Inclusivity and Diversity in UX Design

One Size does not fit all

The loan and automation industry is on the precipice of disruption. Particularly after the advent of the pandemic, loan companies are forced to adopt solutions that allow them to disburse loans to customers faster and frictionless loan experience and also are vested with the responsibility of making sure that the loan is disbursed to the right customer who has the potential to payback. Government acts like CARES, PPP and CIBIL are being leveraged by many ailing businesses to get loans for either running their business or paying their employees and the expectation is increasingly becoming “Give the loan Now”

Sources of Biases that are generally Ignored in UX design

  • Gender and gender identity
  • Ethnic origin, culture, and nationality
  • Religion
  • Individual cognitive, emotional, psychological, and physical characteristics
  • Sexual orientation
  • External dimensions such as personal life situations or educational background
  • As well as differences in contexts and organizations, such as the workplace
  • Handedness is the most often ignored diversification. How many times do we consider left-handers in UX design whether it is a mobile app or a desktop app? Desktop browsers have buttons on the top right which is not intuitive for a left-hander.

     

    There are many types of color blindness, with the most common three being protanomaly, or reduced sensitivity to red light, deuteranomaly, or reduced sensitivity to green light, and tritanomaly, or reduced sensitivity to blue light. It all comes down to not seeing color clearly or not being able to differentiate between certain colors.

    With that in mind, a rule of thumb for improving UX for color-blind users is to avoid using color as the only visual mean of conveying information.

    Basis of non-inclusive UX design in Business

  • Often the small details are hurtful. Eg., masculine text fonts can make women feel excluded
  • Stock photos with people from specific ethnicity can hurt the sentiments of others
  • Signs or colors depicting political and religious groups is often a big concern
  • The language used can also offend few individuals – E.g. If any instruction sounds like an order
  • Option to select language or missed a language to translate
  • Too many capital letters, multiple colors, and sizes of fonts and text – may feel like scream and noise
  • One person’s image is presented better than another person’s.
  • Missed denomination
  • Adaptable design for aging user
  • Approach

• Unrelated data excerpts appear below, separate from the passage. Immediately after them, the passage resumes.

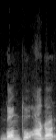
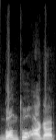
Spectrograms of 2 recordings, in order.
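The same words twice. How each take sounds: The two takes are said the same way.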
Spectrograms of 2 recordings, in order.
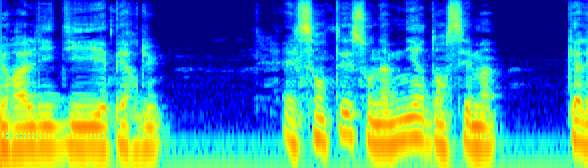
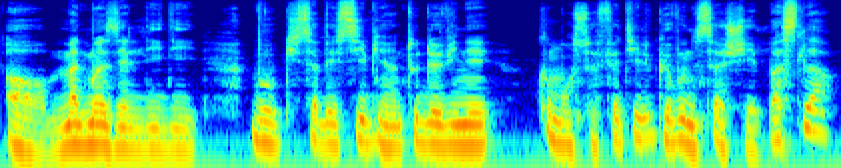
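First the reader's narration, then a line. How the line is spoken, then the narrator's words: Half serious, half playful. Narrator (French): Il parlait d'un ton moitié sérieux, moitié badin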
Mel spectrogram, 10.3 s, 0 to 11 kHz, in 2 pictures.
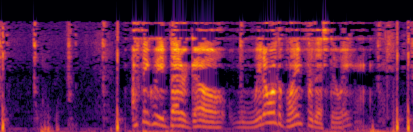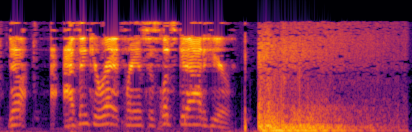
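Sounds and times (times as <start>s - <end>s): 
speech: 1.8s - 4.5s, 5.3s - 8.2s
loud arsenal explosion boom: 8.4s - 10.3s.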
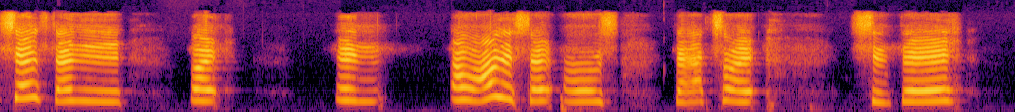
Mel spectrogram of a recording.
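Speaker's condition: Tracheostomy, cystic hygroma of head and neck; tracheostomy and stomach feeding tube since few days old

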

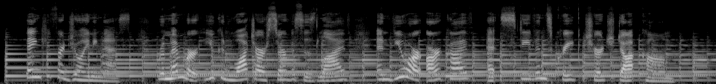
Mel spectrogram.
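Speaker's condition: No condition

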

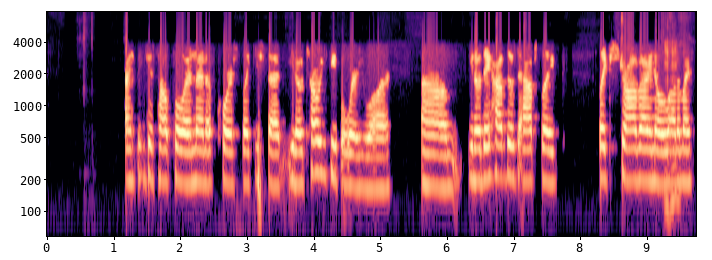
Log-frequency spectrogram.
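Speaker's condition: No condition

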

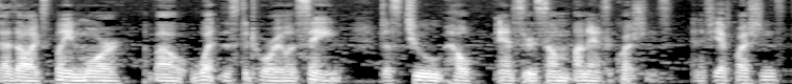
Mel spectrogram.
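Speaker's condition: No condition

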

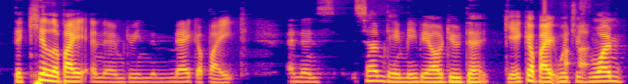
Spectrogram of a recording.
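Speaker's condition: Born deaf, congenital; had to learn to speak and hear, hard, first full sentence at age five, English difficult

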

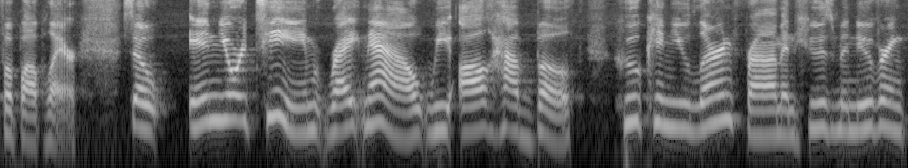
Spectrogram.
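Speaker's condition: No condition

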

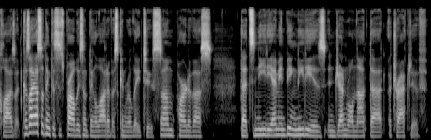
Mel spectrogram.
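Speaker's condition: No condition

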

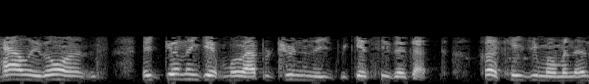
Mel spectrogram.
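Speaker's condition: Cerebral palsy, mild; mildly affects speech

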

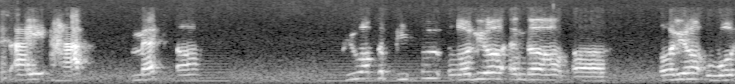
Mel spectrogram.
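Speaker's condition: Stuttering; stuttered openly at Indian Stammering Association first national conference; blocks

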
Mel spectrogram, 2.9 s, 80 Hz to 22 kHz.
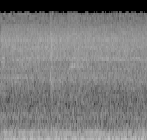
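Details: Chevy Express van 4.3L V6 after repair: the P0300 and cylinder 5/6 misfire was traced to bad lifters, all lifters were replaced and Lucas oil stabilizer added. Even, steady rumble with no misses or stumbles, normal idle, and no check engine light.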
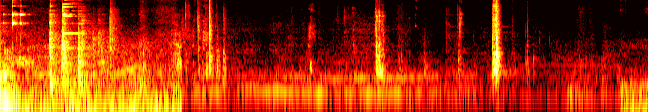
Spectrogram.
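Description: Metal hand tools and scooter transmission parts clinking as they are handled: a quick run of clinks in the first two seconds, then a few single clicks, one sharp one about six seconds in.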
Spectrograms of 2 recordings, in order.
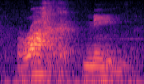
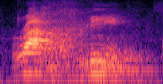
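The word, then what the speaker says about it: rachmim (רחמים): In English, R-A-H-A-M-I-M. A hard H and a small A after it. It's pronounced something like rachmim. Want to try it? Rachmim. Oh, come on. Rachmim. A good H. Pretend you're German.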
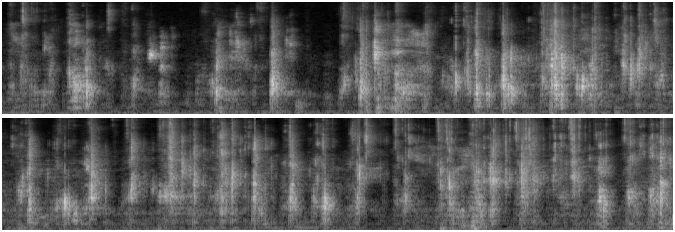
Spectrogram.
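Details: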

    Conclusion

    Diversity is a great opportunity to design a better digital experience though it is difficult. With the constantly changing social behavior, what is generally accepted today may be perceived as discriminatory tomorrow. With a diverse team, inclusive design, and the right mindset, UX designers can succeed in making the diverse human experience with technology equivalent and fair. Thus, they contribute to making the digital world a little better.

    References

    Author

    Srini Karunakaran
    Srinivasan is a tech-savvy IT services delivery specialist with close to 25 years of demonstrated industry experience. Srinivasan is a strong operations person with extensive experience in Global IT Software development Services delivery, Business Relationship Management, and Operations Management. Srinivasan is highly skilled in strategic planning and has successfully implemented innovative engagement models that drive cost-effective IT services delivery.